Problem description:
For this exercise, copy each line of the records that contains the word "spectrogram".
▽
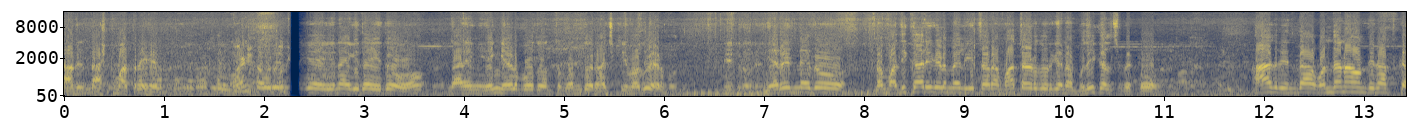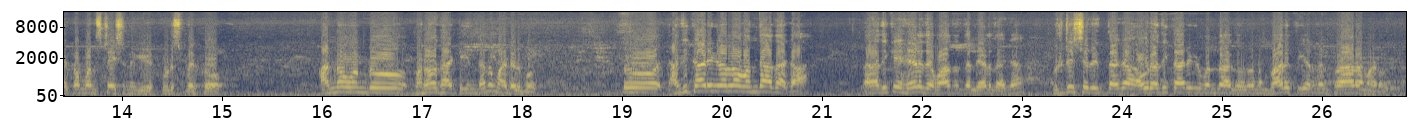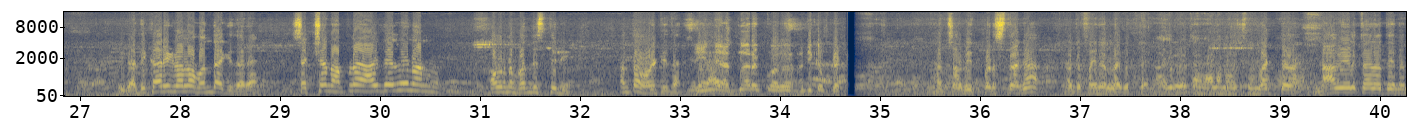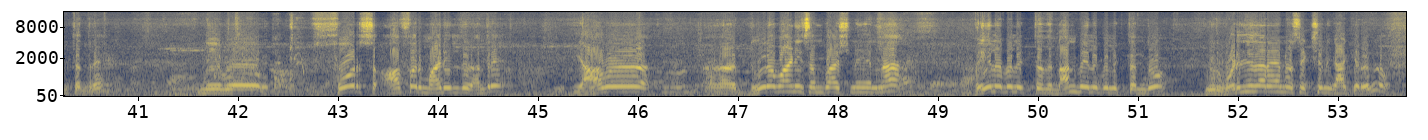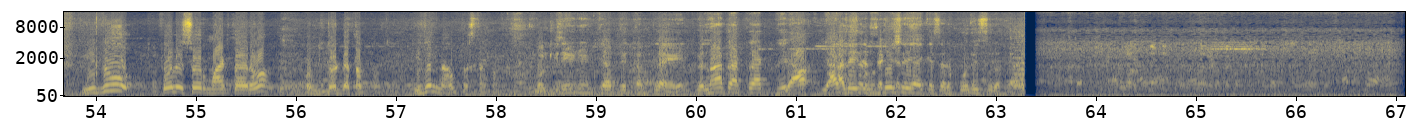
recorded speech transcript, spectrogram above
ಅದರಿಂದ ಅಷ್ಟು ಮಾತ್ರ ಹೇಳ್ಬೋದು. ಏನಾಗಿದೆ ಇದು? ನಾನು ಹೆಂಗೆ ಹೆಂಗೆ ಹೇಳ್ಬೋದು ಅಂತ ಒಂದು ರಾಜಕೀಯವಾಗೂ ಹೇಳ್ಬೋದು. ಎರಡನೇದು, ನಮ್ಮ ಅಧಿಕಾರಿಗಳ ಮೇಲೆ ಈ ಥರ ಮಾತಾಡಿದವ್ರಿಗೆ ನಾವು ಬುದ್ಧಿ ಕಲಿಸ್ಬೇಕು. ಆದ್ರಿಂದ ಒಂದನ ಒಂದಿನ ಕರ್ಕೊಂಬಂದು ಸ್ಟೇಷನ್ಗೆ ಕೂಡಿಸ್ಬೇಕು. ಅನ್ನೋ ಒಂದು ಮನೋಧಾಟಿಯಿಂದನೂ ಮಾಡಿರ್ಬೋದು. ಸೊ ಅಧಿಕಾರಿಗಳೆಲ್ಲ ಒಂದಾದಾಗ ನಾನು ಅದಕ್ಕೆ ಹೇಳಿದೆ ವಾದದಲ್ಲಿ ಹೇಳಿದಾಗ ಬ್ರಿಟಿಷರು ಇದ್ದಾಗ ಅವ್ರ ಅಧಿಕಾರಿಗಳು ಒಂದಾಗೋರು ನಮ್ಮ ಭಾರತೀಯರ ಮೇಲೆ ಪ್ರಹಾರ ಮಾಡೋರು. ಈಗ ಅಧಿಕಾರಿಗಳೆಲ್ಲ ಒಂದಾಗಿದ್ದಾರೆ. ಸೆಕ್ಷನ್ ಅಪ್ಲೈ ಆಗದೆ ಇದ್ರೂ ನಾನು ಅವ್ರನ್ನ ಬಂಧಿಸ್ತೀನಿ ಅಂತ ಹೊರಟಿದ್ದಾರೆ. ಹದಿನಾರಕ್ಕೂ ಅದು ಅಧಿಕ ಪ್ರಕರಣ. ಅದು ಸಾಬೀತುಪಡಿಸಿದಾಗ ಅದು ಫೈನಲ್ ಆಗುತ್ತೆ. ಬಟ್ ನಾವು ಹೇಳ್ತಾ ಇರೋದು ಏನಂತಂದ್ರೆ ನೀವು ಫೋರ್ಸ್ ಆಫರ್ ಮಾಡಿಲ್ದ ಅಂದರೆ ಯಾವ ದೂರವಾಣಿ ಸಂಭಾಷಣೆಯನ್ನ ಬೈಲಬಲ್ಗೆ ತಂದು ನಾನ್ ಬೈಲಬಲ್ಗೆ ತಂದು ಇವ್ರು ಹೊಡೆದಿದ್ದಾರೆ ಅನ್ನೋ ಸೆಕ್ಷನ್ಗೆ ಹಾಕಿರೋದು ಇದು ಪೊಲೀಸವ್ರು ಮಾಡ್ತಾ ಇರೋ ಒಂದು ದೊಡ್ಡ ತಪ್ಪು ಇದನ್ನು ನಾವು ಪ್ರಸ್ತಾಪ ಮಾಡ್ತೀವಿ. ಉದ್ದೇಶ. ಯಾಕೆ ಸರ್ ಪೊಲೀಸರು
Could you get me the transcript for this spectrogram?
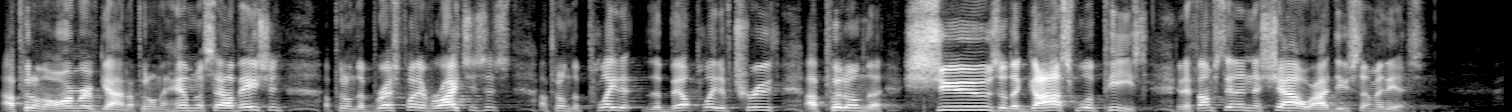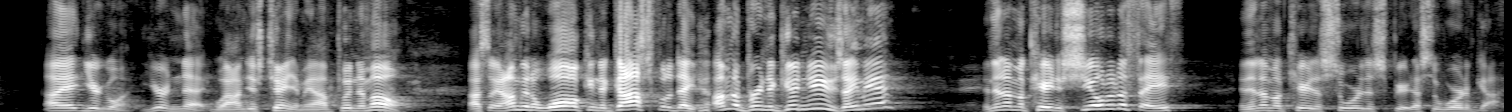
I put on the armor of God. I put on the helmet of salvation. I put on the breastplate of righteousness. I put on the plate, the belt plate of truth. I put on the shoes of the gospel of peace. And if I'm standing in the shower, I do some of this. I, you're going, you're a nut. Well, I'm just telling you, man, I'm putting them on. I say, I'm going to walk in the gospel today. I'm going to bring the good news. Amen? And then I'm going to carry the shield of the faith, and then I'm going to carry the sword of the Spirit. That's the Word of God.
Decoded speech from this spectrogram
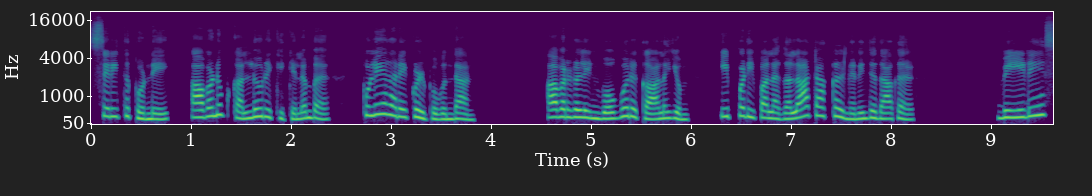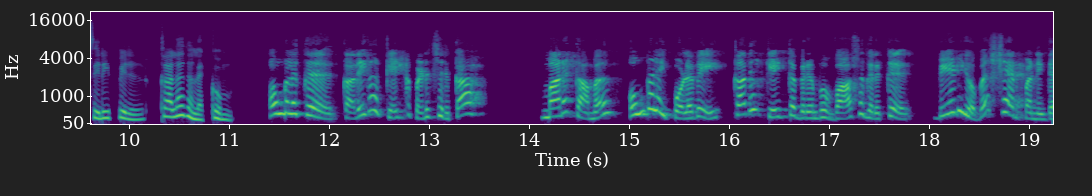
சிரித்துக்கொண்டே அவனும் கல்லூரிக்கு கிளம்ப குளியலறைக்குள் புகுந்தான். அவர்களின் ஒவ்வொரு காலையும் இப்படி பல கலாட்டாக்கள் நிறைந்ததாக வீடே சிரிப்பில் கலகலக்கும். உங்களுக்கு கதைகள் கேட்க பிடிச்சிருக்கா? மறக்காம உங்களைப் போலவே கதை கேட்க விரும்பும் வாசகருக்கு வீடியோவை ஷேர் பண்ணுங்க.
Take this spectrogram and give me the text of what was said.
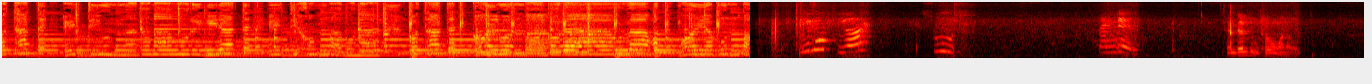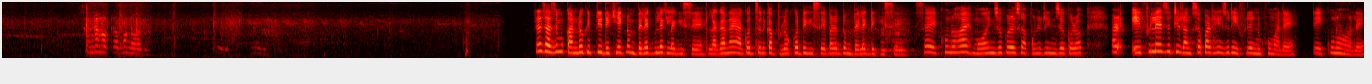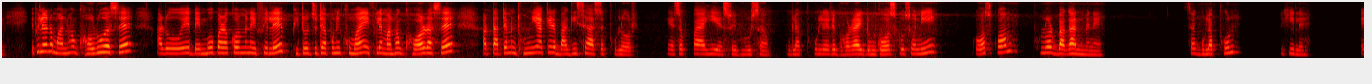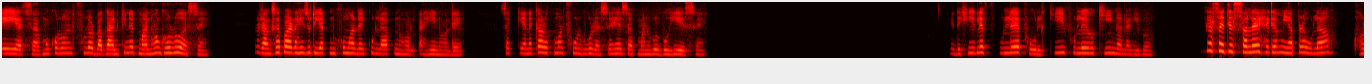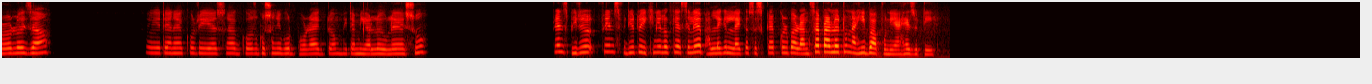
হঠাতে এটি উন্মাদনা মোৰ হিয়াতে এটি সম্ভাৱনা কথাতে কয় মন বাগৰা উলাহত মই আপোন পা Remove your shoes. Sandal. Sandal উঠাব মানা হ'ল Sandal উঠাব নোৱাৰোঁ ফ্ৰেণ্ডছ আজি মোৰ কাণ্ডকীৰ্তি দেখি একদম বেলেগ বেলেগ লাগিছে। লগা নাই আগত যেনেকুৱা ব্লকত দেখিছে এইবাৰ একদম বেলেগ দেখিছে। চা একো নহয় মই এনজয় কৰি আছোঁ আপুনিতো এনজয় কৰক। আৰু এইফালে যদি ৰাংচাপাৰ সেই যদি এইফালে নোসোমালে তে একো নহ'লে। এইফালে মানে মানুহৰ ঘৰো আছে আৰু এই বেম্বো পাৰ্কৰ মানে এইফালে ভিতৰত যদি আপুনি সোমায় এইফালে মানুহৰ ঘৰ আছে আৰু তাতে মানে ধুনীয়াকৈ বাগিচা আছে ফুলৰ। এচক পাই আহি আছোঁ এইবোৰ চাওক গোলাপ ফুলেৰে ভৰা একদম গছ গছনি গছ কম ফুলৰ বাগান মানে। চাওক গোলাপ ফুল? দেখিলে। এইয়া চাওক মই ক'লোঁ ফুলৰ বাগান কিন্তু ইয়াত মানুহৰ ঘৰো আছে। ৰাংচাপাৰাত আহি যদি ইয়াত নোসোমালে একো লাভ নহ'ল আহি নহ'লে। চাওক কেনেকুৱা ৰকমৰ ফুলবোৰ আছে সেই চাওক মানুহবোৰ বহি আছে। দেখিলে ফুলে ফুল কি ফুলে কি নালাগিব। ঠিক আছে এতিয়া চালে এতিয়া আমি ইয়াৰ পৰা ওলাওঁ ঘৰলৈ যাওঁ। ত' ইয়াতে এনেকৈ কৰি আছে গছ গছনি বহুত ভৰা একদম এতিয়া আমি ইয়ালৈ ওলাই আছোঁ। ফ্ৰেণ্ডছ ভিডিঅ' ফ্ৰেণ্ডছ ভিডিঅ'টো এইখিনিলৈকে আছিলে। ভাল লাগিল লাইক আৰু ছাবস্ক্ৰাইব কৰিব। আৰু ৰাংচা পাৰলৈতো নাহিব আপুনি আহে যদি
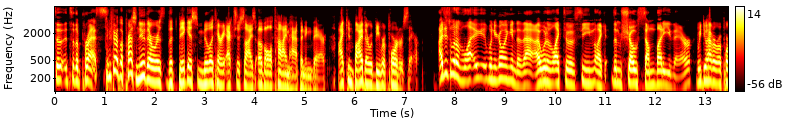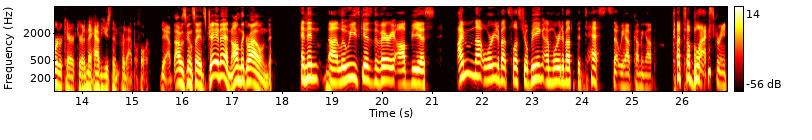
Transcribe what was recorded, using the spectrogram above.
to, to the press To be fair, the press knew there was the biggest military exercise of all time happening there. I can buy there would be reporters there. I just would have liked when you're going into that I would have liked to have seen like them show somebody there We do have a reporter character, and they have used them for that before. Yeah, I was gonna say it's JNN on the ground. And then uh, Louise gives the very obvious I'm not worried about Celestial Being, I'm worried about the tests that we have coming up. Cut to black screen.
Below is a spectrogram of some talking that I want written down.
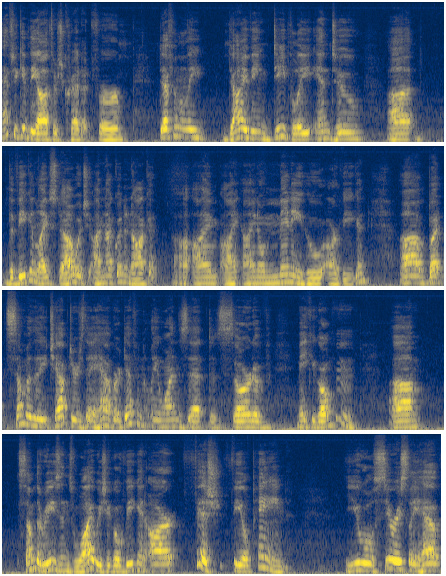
have to give the authors credit for definitely diving deeply into uh, the vegan lifestyle, which I'm not going to knock it. Uh, I'm, I, I know many who are vegan, uh, but some of the chapters they have are definitely ones that sort of make you go, hmm. Um, some of the reasons why we should go vegan are fish feel pain you will seriously have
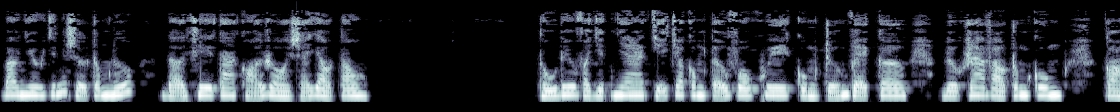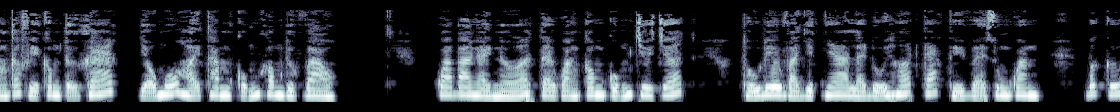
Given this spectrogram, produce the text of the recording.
Bao nhiêu chính sự trong nước, đợi khi ta khỏi rồi sẽ vào tâu. Thủ điêu và dịch nha chỉ cho công tử vô khuy cùng trưởng vệ cơ được ra vào trong cung, còn các vị công tử khác, dẫu muốn hỏi thăm cũng không được vào. Qua ba ngày nữa, tề hoàng công cũng chưa chết, thủ điêu và dịch nha lại đuổi hết các thị vệ xung quanh, bất cứ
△
Solution for this task:
recorded speech transcript, spectrogram above
Could you get me the transcript for this spectrogram?
Decoded speech from this spectrogram
Take this spectrogram and give me the text of what was said.
Transcribe what was recorded, using the spectrogram above.
Below is a spectrogram of some talking that I want written down.
Given this spectrogram, produce the text of the recording.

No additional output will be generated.